Collected data entries

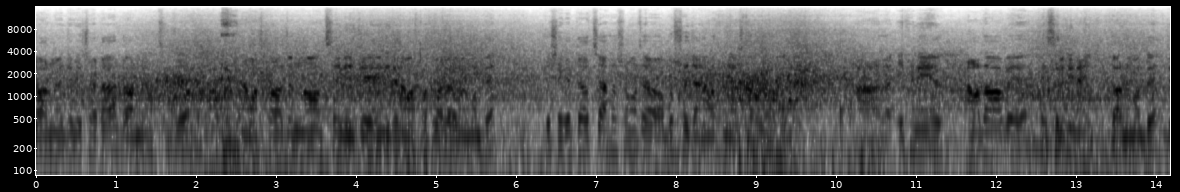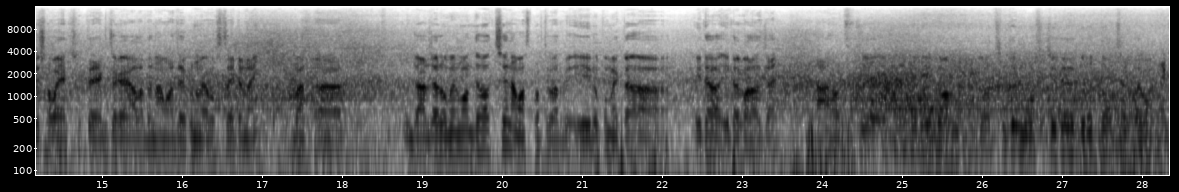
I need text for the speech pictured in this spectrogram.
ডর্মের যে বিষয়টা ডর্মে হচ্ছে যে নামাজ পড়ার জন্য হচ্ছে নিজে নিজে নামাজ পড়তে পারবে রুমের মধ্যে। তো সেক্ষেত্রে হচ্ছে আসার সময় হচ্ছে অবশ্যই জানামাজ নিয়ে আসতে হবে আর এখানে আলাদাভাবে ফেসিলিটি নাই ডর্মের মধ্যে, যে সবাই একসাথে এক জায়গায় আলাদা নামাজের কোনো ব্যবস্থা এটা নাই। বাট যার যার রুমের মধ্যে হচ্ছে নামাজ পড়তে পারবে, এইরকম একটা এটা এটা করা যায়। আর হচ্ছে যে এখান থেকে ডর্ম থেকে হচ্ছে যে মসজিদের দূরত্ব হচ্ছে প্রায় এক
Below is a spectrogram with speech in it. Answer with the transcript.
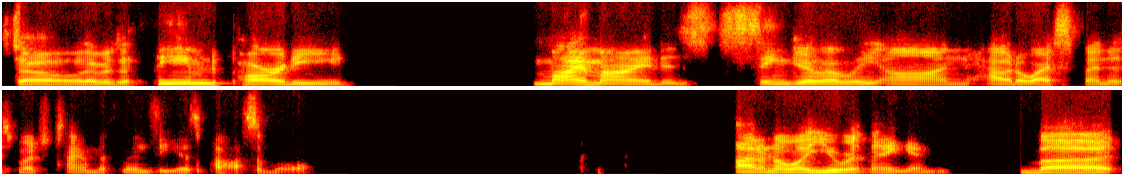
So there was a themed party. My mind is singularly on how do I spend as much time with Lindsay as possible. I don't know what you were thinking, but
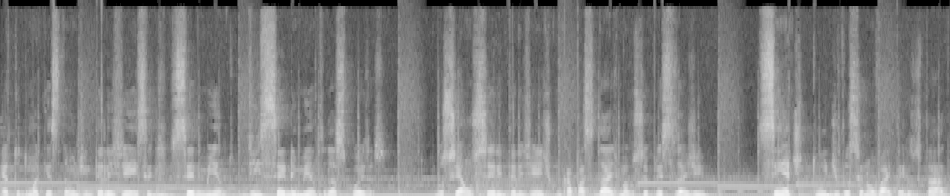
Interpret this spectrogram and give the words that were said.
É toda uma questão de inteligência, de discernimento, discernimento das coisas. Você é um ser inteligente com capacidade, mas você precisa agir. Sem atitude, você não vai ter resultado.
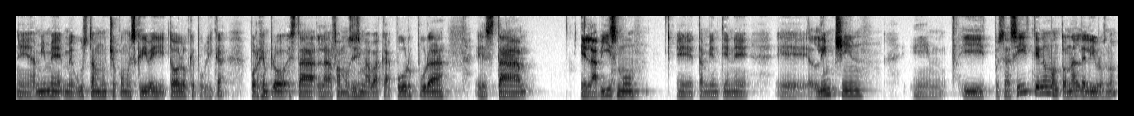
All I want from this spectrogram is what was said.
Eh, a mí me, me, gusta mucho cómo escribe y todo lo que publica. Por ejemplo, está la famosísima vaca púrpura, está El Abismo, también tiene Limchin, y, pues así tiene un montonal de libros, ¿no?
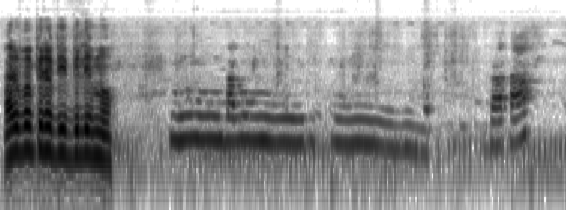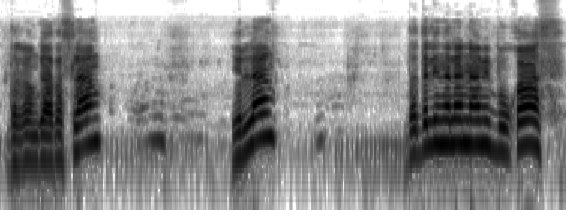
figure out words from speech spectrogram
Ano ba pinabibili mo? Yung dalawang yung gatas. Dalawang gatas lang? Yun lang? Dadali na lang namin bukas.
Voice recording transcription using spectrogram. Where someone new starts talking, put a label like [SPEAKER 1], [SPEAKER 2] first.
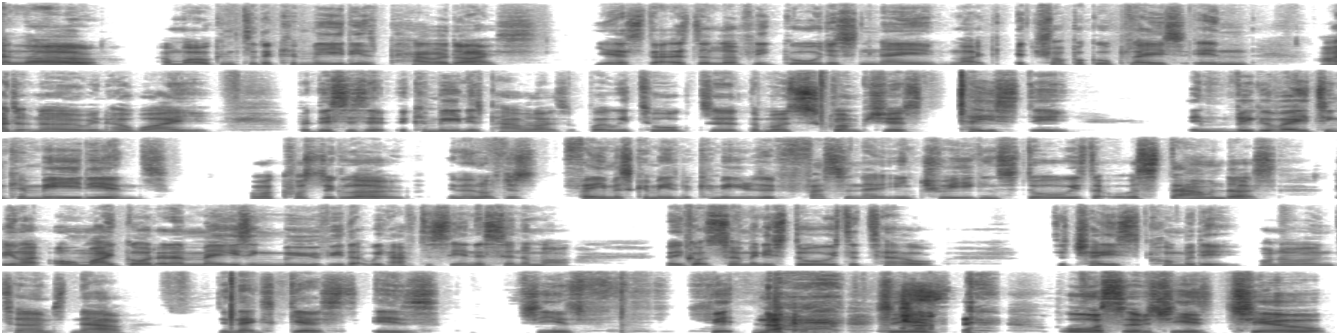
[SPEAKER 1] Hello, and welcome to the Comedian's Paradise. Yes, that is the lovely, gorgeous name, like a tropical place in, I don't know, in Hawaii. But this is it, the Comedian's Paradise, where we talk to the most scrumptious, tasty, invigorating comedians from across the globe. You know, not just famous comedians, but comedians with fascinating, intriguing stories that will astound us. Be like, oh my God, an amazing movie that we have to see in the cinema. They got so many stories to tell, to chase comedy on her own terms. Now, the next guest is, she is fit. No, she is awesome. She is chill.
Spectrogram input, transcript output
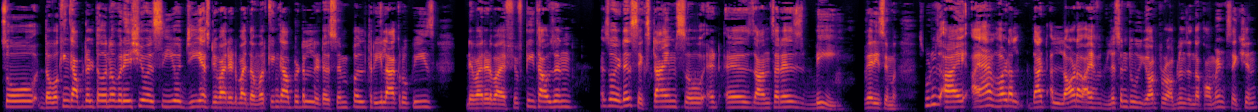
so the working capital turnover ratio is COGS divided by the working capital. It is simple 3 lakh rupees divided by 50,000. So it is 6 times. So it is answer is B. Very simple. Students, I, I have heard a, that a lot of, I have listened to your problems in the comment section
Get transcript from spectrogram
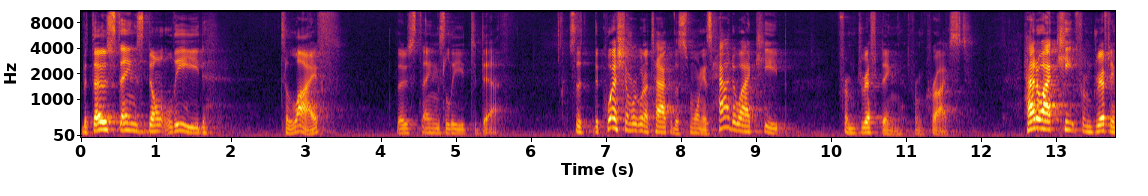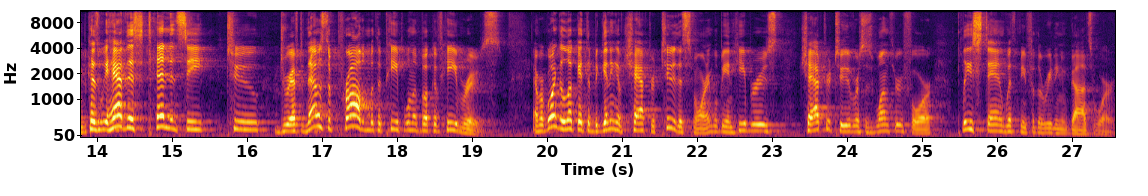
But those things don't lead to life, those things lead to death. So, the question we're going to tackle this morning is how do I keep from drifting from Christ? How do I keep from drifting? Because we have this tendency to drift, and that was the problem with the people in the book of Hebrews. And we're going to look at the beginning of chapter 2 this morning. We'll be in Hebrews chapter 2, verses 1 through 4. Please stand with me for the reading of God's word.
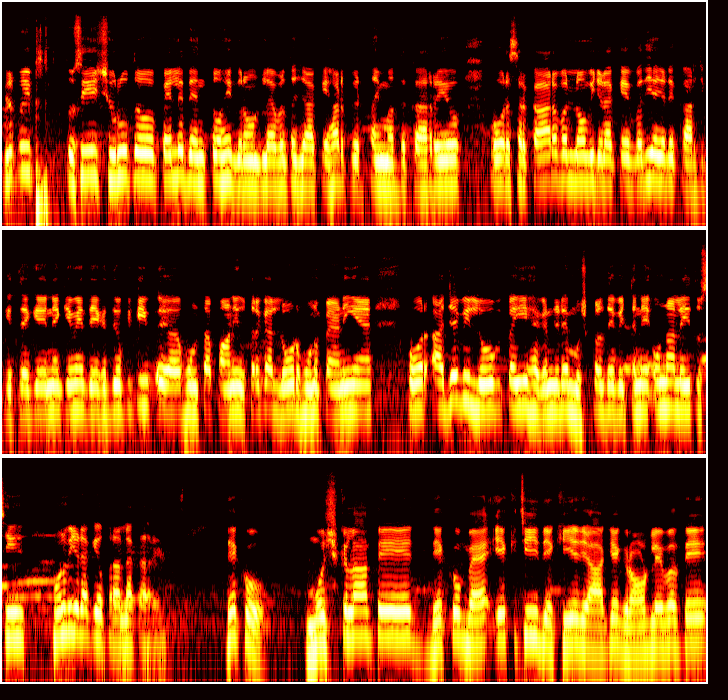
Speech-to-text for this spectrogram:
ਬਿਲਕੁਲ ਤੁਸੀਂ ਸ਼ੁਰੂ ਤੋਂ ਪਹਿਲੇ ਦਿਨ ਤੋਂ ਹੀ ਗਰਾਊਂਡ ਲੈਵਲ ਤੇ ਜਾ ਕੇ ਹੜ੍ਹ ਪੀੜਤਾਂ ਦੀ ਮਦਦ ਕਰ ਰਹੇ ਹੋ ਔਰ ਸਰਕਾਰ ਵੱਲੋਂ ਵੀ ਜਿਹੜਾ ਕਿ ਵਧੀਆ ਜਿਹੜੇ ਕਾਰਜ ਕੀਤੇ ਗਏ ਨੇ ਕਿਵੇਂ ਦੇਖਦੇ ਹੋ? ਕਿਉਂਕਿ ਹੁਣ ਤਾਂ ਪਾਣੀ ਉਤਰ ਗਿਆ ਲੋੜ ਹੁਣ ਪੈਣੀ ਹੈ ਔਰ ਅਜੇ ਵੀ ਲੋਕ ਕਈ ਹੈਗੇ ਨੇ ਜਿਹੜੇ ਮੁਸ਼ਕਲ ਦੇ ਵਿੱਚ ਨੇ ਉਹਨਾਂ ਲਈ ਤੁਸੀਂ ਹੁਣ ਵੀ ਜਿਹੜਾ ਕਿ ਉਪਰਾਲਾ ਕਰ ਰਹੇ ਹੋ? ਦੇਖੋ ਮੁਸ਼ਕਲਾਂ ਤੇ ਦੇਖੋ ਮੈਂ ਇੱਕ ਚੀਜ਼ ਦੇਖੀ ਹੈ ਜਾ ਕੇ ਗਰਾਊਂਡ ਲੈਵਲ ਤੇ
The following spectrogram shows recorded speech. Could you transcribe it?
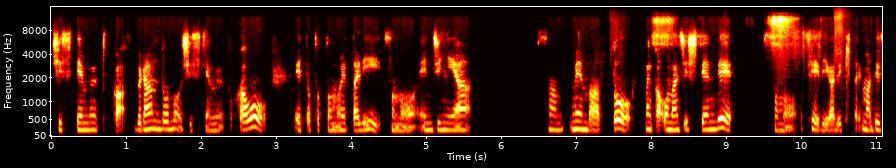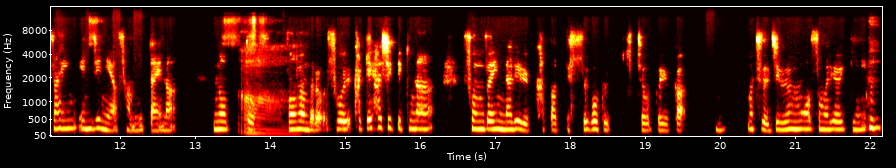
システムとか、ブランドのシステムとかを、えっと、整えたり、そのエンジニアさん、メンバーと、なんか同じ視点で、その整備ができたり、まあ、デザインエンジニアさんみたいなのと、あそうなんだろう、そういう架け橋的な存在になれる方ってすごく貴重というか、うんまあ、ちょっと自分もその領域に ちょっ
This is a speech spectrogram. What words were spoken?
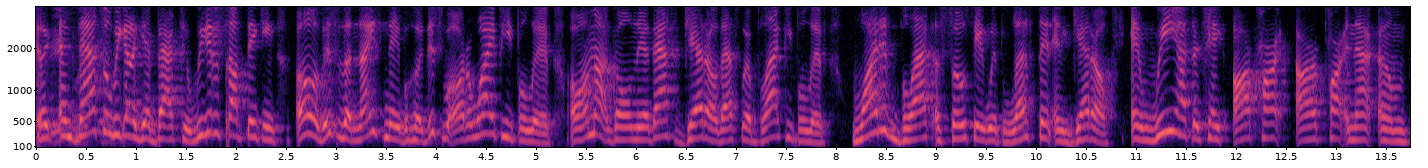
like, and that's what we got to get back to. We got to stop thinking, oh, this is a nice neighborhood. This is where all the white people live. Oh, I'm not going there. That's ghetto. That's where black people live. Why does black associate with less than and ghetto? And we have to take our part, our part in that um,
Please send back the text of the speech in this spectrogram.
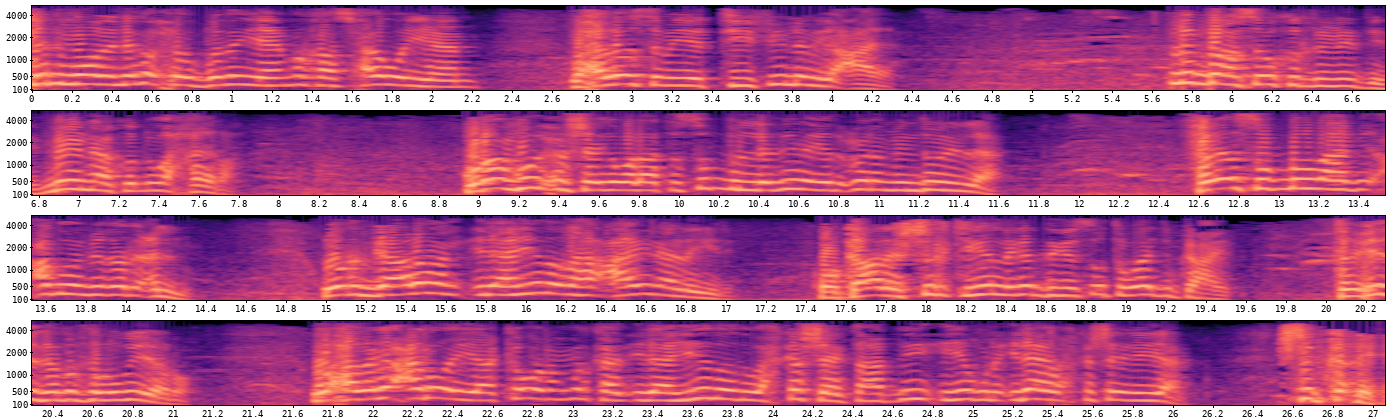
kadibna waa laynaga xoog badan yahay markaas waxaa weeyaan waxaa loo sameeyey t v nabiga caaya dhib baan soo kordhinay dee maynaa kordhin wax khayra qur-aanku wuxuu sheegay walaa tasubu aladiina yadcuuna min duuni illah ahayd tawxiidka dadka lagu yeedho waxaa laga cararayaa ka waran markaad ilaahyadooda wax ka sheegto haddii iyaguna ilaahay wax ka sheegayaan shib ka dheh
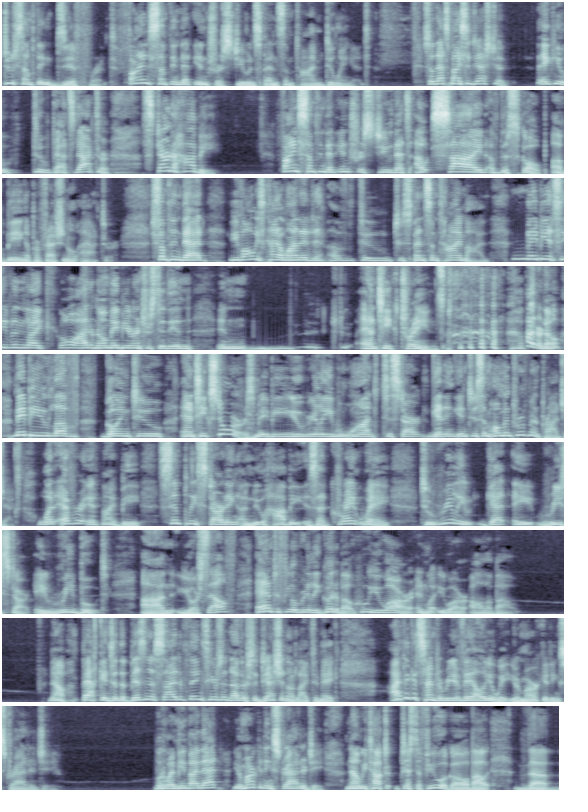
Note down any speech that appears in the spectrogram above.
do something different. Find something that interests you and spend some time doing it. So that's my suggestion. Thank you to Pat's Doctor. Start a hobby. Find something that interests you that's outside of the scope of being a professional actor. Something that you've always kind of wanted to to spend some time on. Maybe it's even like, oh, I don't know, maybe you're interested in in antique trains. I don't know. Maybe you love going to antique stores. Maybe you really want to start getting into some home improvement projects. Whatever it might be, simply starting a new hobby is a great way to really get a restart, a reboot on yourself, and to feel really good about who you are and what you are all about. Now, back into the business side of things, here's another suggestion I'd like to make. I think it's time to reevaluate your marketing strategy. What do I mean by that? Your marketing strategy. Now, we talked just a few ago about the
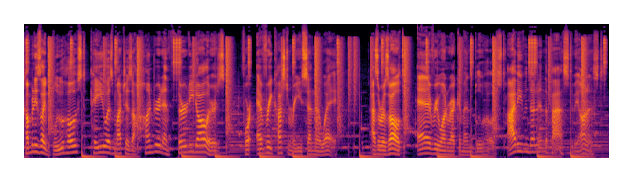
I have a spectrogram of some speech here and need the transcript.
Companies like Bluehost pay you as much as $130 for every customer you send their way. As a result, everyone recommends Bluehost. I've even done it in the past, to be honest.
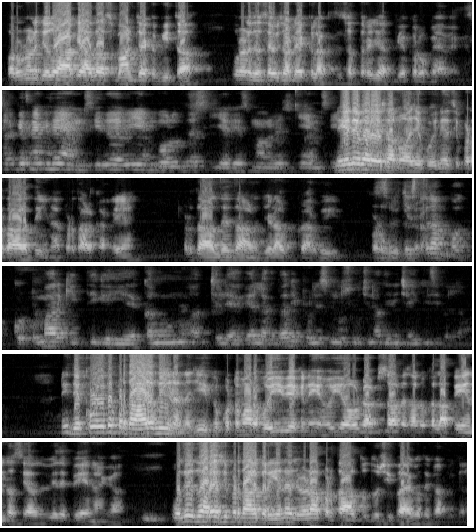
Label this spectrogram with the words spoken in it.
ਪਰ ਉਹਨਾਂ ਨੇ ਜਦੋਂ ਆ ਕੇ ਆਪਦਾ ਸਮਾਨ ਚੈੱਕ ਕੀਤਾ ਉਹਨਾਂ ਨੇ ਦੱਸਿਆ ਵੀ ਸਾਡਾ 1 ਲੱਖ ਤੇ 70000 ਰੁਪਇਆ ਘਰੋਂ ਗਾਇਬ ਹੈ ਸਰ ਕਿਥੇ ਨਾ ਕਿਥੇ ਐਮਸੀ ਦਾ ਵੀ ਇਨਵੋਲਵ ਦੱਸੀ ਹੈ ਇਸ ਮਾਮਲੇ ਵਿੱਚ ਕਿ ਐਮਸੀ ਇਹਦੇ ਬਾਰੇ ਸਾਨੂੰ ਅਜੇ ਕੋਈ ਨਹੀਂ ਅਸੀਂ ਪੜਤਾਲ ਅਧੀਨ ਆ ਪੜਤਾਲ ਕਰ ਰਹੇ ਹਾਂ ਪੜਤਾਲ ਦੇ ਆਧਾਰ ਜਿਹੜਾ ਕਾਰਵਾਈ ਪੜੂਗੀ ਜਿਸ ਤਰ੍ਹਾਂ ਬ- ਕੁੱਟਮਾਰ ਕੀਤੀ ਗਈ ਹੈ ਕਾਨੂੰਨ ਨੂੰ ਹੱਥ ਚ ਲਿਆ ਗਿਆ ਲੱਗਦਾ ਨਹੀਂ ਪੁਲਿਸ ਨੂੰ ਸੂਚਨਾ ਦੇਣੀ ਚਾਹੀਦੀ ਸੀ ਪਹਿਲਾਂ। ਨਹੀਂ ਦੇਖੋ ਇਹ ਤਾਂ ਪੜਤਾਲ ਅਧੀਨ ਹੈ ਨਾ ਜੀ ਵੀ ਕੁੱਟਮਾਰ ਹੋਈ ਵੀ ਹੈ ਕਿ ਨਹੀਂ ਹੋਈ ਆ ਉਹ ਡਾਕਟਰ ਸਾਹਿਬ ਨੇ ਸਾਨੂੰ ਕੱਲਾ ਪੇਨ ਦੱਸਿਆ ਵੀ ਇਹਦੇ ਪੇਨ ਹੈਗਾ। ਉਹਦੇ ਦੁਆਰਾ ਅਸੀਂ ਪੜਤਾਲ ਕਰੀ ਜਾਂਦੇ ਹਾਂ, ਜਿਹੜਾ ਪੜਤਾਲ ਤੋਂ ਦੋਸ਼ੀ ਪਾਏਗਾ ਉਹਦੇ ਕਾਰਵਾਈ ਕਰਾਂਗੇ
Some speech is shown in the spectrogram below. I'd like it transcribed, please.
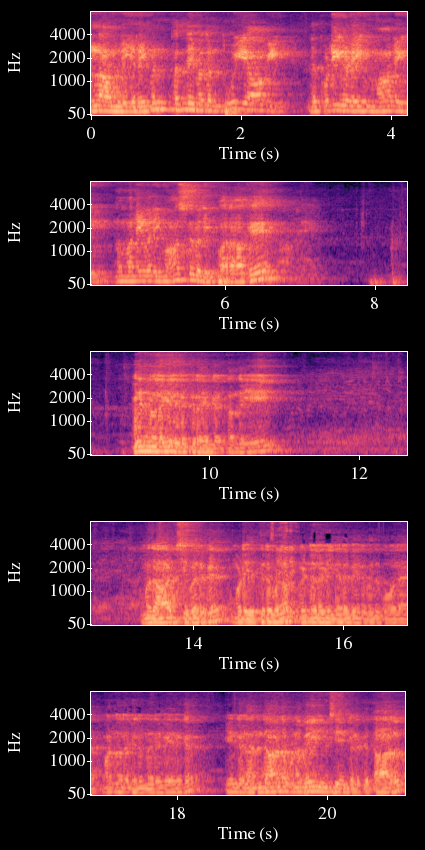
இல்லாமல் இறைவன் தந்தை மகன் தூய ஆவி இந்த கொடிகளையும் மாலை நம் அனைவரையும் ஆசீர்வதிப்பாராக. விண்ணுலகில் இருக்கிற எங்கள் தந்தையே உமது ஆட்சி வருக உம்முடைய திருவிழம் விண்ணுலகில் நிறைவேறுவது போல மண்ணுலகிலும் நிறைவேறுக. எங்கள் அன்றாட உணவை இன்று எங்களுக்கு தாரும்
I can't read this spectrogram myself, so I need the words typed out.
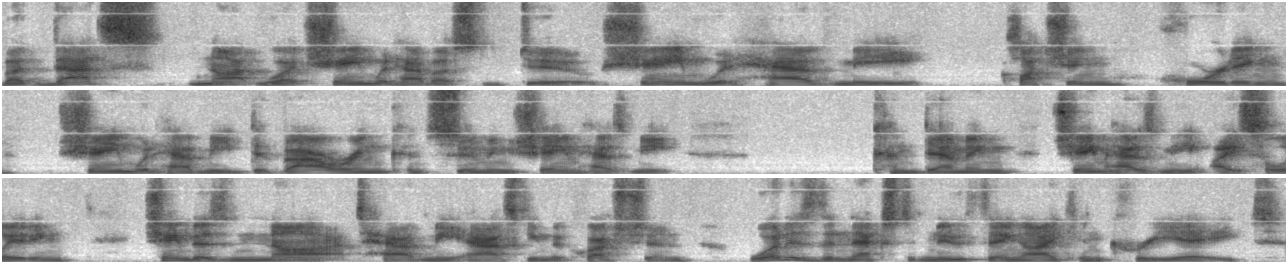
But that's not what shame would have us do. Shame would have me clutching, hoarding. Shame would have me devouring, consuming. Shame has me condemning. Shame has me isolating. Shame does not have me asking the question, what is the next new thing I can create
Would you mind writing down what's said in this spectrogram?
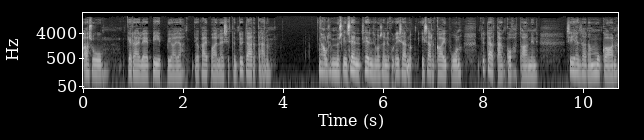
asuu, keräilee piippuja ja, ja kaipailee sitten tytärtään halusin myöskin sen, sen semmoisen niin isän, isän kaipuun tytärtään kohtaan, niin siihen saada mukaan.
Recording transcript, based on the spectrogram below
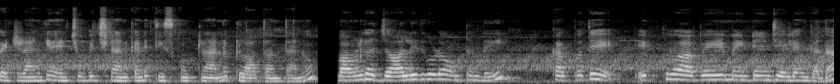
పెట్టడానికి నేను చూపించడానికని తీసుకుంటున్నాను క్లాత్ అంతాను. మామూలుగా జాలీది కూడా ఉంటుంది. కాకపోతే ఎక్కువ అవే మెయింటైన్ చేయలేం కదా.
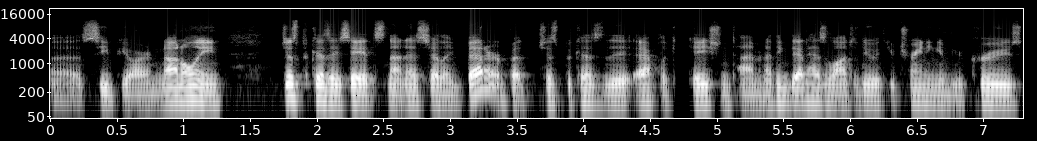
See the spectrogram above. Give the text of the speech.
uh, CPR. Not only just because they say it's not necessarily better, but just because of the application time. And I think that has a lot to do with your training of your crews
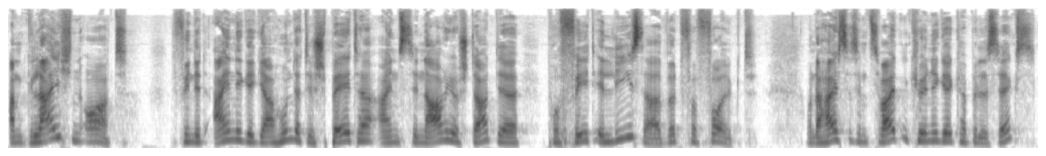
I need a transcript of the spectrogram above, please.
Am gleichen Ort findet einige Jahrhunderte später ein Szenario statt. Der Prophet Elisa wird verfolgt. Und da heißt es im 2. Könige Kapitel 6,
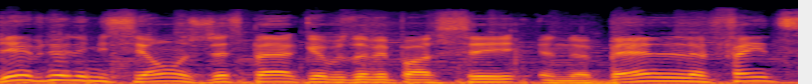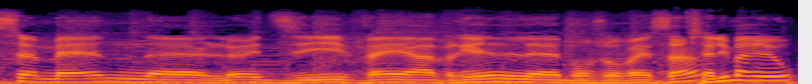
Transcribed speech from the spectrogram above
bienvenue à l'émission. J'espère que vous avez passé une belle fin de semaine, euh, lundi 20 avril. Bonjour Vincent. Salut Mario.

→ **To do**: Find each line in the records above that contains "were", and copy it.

→ **Expected output**:
So there was a themed party. My mind is singularly on how do I spend as much time with Lindsay as possible. I don't know what you were thinking, but
Interpret this spectrogram and give the words that were said.
This is a speech spectrogram. What words were spoken?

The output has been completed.